--- START ---
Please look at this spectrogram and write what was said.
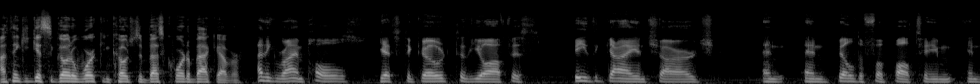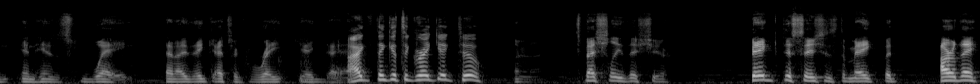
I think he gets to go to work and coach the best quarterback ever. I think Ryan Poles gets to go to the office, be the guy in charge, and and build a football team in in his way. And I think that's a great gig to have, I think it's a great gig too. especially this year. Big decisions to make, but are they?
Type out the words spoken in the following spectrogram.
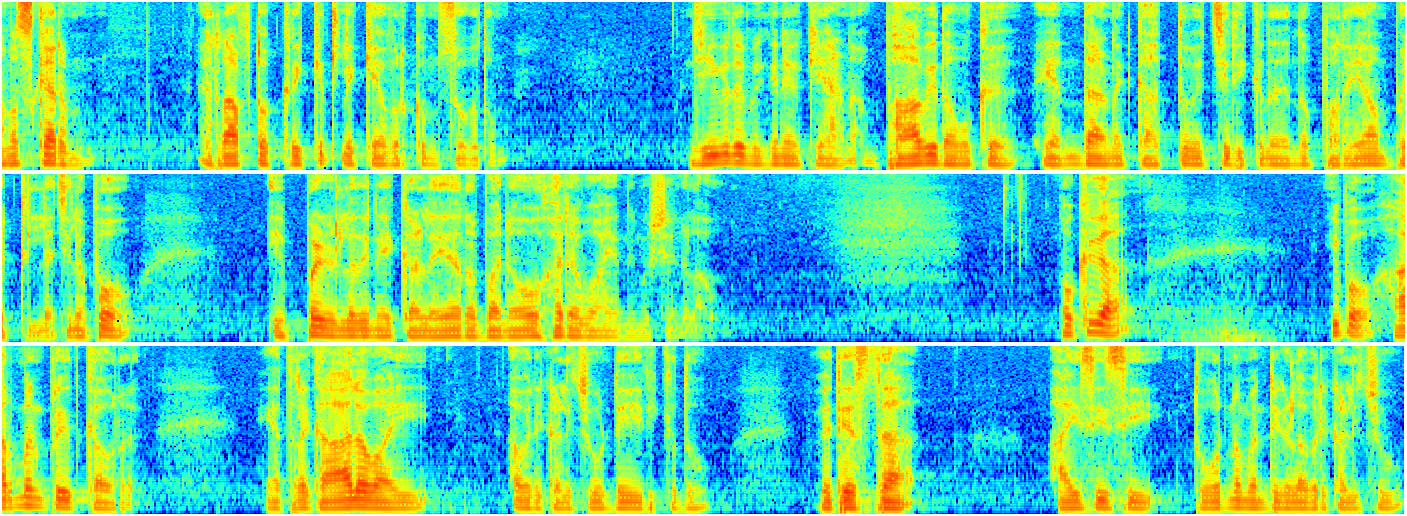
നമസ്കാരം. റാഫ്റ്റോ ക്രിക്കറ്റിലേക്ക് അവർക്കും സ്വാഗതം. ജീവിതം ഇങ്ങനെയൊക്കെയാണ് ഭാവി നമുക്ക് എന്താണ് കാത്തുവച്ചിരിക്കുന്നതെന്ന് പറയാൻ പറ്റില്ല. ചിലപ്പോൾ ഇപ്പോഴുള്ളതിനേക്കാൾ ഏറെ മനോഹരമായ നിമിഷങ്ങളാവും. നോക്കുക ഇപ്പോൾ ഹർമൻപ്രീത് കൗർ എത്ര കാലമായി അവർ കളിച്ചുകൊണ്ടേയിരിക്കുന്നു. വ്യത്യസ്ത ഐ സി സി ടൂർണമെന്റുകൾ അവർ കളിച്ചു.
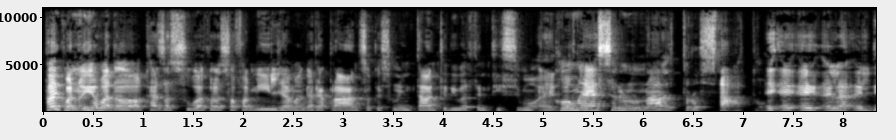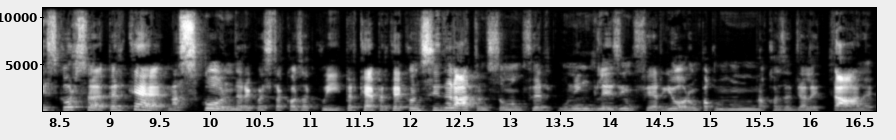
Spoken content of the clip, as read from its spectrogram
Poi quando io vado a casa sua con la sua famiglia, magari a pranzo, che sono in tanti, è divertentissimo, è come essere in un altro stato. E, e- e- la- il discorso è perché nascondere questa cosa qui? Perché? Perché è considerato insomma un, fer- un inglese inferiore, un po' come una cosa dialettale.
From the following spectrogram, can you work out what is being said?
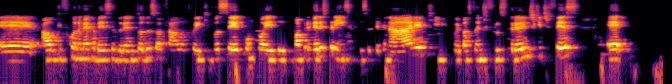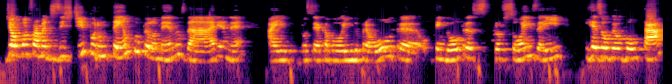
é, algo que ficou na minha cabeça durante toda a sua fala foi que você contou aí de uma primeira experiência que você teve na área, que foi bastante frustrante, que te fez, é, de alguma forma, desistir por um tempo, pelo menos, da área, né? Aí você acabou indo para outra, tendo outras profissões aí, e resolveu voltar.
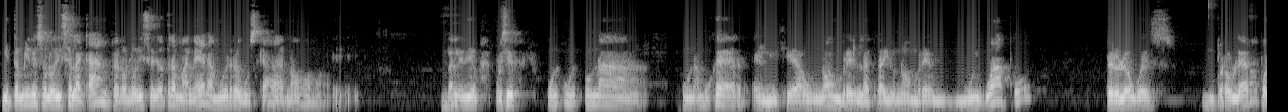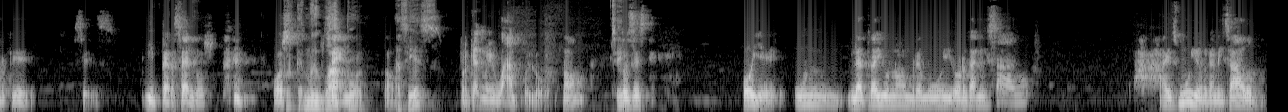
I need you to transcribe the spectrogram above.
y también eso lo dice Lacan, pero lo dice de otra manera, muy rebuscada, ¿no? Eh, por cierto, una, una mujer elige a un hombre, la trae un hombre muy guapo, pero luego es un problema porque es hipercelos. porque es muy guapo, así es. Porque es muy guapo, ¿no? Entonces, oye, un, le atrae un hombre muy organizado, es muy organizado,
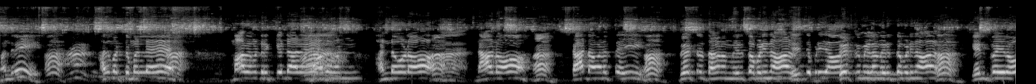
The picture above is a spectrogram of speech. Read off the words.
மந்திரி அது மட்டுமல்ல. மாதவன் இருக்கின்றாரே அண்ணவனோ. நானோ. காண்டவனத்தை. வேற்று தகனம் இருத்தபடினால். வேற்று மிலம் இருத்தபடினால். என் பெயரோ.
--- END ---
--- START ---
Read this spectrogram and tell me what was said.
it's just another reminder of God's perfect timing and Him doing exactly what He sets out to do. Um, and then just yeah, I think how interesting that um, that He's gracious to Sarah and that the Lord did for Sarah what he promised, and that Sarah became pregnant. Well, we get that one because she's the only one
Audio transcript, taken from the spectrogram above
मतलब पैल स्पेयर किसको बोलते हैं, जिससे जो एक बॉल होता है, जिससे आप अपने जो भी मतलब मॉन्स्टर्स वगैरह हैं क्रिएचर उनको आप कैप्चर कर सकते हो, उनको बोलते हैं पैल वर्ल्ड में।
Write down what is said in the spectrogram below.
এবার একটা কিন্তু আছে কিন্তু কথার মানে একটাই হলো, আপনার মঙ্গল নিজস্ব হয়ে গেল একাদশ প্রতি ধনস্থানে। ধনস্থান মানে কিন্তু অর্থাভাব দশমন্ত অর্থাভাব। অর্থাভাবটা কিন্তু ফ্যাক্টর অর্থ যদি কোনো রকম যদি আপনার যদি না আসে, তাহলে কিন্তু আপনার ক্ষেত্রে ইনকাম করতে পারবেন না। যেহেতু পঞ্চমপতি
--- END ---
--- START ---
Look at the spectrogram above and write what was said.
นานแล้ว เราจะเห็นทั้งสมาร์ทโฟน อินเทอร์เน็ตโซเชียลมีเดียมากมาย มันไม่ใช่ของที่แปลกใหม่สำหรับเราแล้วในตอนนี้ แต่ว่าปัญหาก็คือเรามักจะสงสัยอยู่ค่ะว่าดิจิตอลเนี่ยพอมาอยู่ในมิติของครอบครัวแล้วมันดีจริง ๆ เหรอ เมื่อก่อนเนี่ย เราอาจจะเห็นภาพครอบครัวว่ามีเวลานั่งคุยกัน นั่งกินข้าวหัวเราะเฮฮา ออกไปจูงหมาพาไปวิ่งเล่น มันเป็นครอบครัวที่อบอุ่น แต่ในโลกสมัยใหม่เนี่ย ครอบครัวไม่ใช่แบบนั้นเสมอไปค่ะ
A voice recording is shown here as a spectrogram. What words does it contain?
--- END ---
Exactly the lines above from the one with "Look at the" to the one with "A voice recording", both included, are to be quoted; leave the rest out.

Look at the spectrogram above and write what was said.
นานแล้ว เราจะเห็นทั้งสมาร์ทโฟน อินเทอร์เน็ตโซเชียลมีเดียมากมาย มันไม่ใช่ของที่แปลกใหม่สำหรับเราแล้วในตอนนี้ แต่ว่าปัญหาก็คือเรามักจะสงสัยอยู่ค่ะว่าดิจิตอลเนี่ยพอมาอยู่ในมิติของครอบครัวแล้วมันดีจริง ๆ เหรอ เมื่อก่อนเนี่ย เราอาจจะเห็นภาพครอบครัวว่ามีเวลานั่งคุยกัน นั่งกินข้าวหัวเราะเฮฮา ออกไปจูงหมาพาไปวิ่งเล่น มันเป็นครอบครัวที่อบอุ่น แต่ในโลกสมัยใหม่เนี่ย ครอบครัวไม่ใช่แบบนั้นเสมอไปค่ะ
A voice recording is shown here as a spectrogram. What words does it contain?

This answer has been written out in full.